Every woman’s cycle is different and each phase can last for varying lengths of time and present varying signs. Each woman is, after all, unique.
The important thing is to be aware. Understanding your own unique pattern can be the start of a healthy future. Get in touch with us to find out more.
Menstruation starts when the corpus luteum dies and oestrogen and progesterone levels decrease. With this, the blood supply to the endometrium lining in the uterus is cut off and within 24 hours menstruation begins.
The drop in oestrogen and progesterone triggers the production of follicle stimulating hormone (FSH), which stimulates immature eggs (follicles) to start growing and maturing.
Under the influence of follicle stimulating hormone (FSH) from the hypothalamus, several eggs (follicles) begin to mature. As they mature, they produce the hormone oestrogen.
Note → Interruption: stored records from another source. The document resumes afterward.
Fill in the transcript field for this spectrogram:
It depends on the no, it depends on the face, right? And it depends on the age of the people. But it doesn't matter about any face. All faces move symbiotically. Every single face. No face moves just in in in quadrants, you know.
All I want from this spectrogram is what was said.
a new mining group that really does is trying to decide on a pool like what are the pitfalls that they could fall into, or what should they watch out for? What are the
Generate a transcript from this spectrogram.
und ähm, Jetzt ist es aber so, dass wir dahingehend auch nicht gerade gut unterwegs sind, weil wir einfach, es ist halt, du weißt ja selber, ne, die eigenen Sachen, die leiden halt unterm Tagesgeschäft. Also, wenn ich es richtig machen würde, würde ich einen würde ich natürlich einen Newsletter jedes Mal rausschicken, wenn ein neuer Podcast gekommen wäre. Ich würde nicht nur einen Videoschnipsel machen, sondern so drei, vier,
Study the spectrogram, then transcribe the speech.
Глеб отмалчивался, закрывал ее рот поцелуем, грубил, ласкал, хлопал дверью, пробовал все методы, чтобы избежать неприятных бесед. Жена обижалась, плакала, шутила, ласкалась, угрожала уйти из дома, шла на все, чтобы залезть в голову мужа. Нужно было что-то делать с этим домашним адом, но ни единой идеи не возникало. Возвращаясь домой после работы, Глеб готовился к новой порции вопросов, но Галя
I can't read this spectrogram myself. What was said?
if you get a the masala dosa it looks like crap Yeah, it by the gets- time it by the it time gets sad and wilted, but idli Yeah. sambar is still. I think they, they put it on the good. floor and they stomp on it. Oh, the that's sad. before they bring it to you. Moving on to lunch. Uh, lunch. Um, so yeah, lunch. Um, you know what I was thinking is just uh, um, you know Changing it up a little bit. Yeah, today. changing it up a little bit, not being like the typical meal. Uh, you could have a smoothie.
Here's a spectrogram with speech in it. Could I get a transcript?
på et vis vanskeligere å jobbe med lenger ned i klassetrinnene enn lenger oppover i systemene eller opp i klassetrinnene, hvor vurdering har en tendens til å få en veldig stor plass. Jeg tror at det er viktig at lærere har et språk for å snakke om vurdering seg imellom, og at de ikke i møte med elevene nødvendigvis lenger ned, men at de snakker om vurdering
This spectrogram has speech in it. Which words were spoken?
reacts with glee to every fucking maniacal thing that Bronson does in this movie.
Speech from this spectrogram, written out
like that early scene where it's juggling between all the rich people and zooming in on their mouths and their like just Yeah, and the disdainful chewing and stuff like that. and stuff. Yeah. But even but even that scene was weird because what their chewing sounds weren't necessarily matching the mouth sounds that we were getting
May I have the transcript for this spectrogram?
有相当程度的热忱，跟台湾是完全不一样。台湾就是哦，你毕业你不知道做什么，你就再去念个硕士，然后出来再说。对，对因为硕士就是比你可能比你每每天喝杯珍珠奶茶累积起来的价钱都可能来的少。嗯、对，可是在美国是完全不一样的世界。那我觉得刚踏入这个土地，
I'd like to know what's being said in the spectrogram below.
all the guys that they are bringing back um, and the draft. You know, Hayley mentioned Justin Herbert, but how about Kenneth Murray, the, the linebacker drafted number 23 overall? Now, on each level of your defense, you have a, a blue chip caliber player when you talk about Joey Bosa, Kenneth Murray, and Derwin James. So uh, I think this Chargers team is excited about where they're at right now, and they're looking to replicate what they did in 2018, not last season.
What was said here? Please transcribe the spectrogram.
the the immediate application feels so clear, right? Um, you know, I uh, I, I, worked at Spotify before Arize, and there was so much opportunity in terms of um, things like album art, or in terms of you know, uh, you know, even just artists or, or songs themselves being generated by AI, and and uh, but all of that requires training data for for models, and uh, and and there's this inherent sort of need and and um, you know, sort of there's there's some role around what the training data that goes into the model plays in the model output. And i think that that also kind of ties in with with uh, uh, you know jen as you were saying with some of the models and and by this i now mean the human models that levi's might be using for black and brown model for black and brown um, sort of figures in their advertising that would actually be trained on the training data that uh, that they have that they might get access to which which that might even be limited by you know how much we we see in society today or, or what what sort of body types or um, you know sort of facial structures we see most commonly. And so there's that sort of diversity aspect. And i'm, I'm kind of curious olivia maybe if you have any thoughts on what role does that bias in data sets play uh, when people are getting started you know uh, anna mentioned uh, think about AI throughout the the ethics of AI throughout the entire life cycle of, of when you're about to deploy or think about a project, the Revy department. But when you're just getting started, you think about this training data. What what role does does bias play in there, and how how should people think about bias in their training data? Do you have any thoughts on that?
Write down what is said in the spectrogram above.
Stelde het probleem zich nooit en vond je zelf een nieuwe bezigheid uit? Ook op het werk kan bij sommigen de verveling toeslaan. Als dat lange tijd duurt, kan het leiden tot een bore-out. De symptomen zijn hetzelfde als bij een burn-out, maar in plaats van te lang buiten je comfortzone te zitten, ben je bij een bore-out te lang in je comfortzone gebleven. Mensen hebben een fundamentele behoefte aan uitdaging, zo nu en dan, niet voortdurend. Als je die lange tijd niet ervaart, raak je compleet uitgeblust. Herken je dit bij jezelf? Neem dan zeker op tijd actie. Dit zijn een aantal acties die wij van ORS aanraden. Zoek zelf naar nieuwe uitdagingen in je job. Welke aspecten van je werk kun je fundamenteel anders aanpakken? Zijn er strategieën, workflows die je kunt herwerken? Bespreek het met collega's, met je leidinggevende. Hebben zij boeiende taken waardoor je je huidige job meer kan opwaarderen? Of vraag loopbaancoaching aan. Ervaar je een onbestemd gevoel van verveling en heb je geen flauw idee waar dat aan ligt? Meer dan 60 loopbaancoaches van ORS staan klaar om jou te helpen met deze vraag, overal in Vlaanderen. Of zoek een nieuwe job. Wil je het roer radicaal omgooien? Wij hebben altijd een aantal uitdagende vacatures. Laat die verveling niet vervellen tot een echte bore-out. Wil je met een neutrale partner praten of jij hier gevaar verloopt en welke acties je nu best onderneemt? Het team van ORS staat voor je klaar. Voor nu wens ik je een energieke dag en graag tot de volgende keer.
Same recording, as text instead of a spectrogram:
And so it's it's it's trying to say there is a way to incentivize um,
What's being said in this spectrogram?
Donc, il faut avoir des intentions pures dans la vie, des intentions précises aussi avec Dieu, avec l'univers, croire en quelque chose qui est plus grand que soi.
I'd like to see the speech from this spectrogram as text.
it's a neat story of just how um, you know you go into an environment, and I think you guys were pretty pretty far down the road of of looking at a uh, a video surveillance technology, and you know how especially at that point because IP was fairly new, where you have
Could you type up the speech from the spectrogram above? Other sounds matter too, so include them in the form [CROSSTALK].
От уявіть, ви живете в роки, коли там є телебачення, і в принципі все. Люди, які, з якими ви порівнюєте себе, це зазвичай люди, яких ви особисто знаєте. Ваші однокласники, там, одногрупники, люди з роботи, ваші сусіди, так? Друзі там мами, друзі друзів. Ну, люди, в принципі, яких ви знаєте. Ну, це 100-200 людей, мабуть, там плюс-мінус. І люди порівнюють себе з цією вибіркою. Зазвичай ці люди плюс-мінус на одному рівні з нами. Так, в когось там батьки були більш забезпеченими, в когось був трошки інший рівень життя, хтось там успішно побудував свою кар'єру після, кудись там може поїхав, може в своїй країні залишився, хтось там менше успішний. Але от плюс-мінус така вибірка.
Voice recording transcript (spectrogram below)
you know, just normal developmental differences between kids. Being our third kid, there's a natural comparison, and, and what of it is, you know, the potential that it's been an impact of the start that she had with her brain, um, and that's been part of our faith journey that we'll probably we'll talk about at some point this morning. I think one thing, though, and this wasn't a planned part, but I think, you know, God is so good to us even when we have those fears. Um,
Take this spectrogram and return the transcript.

Oestrogen builds up the uterine lining in preparation for a fertilised egg. Hormonal fluctuation can also result in abnormal bleeding patterns or a little spotting.
When oestrogen levels climb high enough, the hypothalamus stops producing FSH and starts releasing luteinising hormone (LH). This release in LH is accompanied with a second rise in FSH, which completes the maturation of one dominant ovum, and triggers ovulation.
A flood of luteinising hormone (LH) causes the follicle to rupture and release the mature ovum. This is ovulation! The ovum enters the fallopian tube and starts travelling from the ovary towards the uterus. It has a lifespan of 12-24 hours before it dies. Sometimes, two mature ova are released and if fertilised, result in non-identical twins.
The ovum travels through the fallopian tube (about 10cm) towards the uterus where the lining has built up to help nourish an embryo.
The ruptured follicle left on the ovary undertakes a transformation; it becomes a yellowy-orange gland called the corpus luteum and secretes both oestrogen and progesterone. These hormones ready the body for pregnancy. Progesterone thickens cervical mucus, changes the uterus lining and increases basal body temperature. These two symptoms form an important basis of fertility awareness.
Without conception, the corpus luteum only produces oestrogen and progesterone for 9-16 days before it dies, hormone levels fall and menstruation begins again.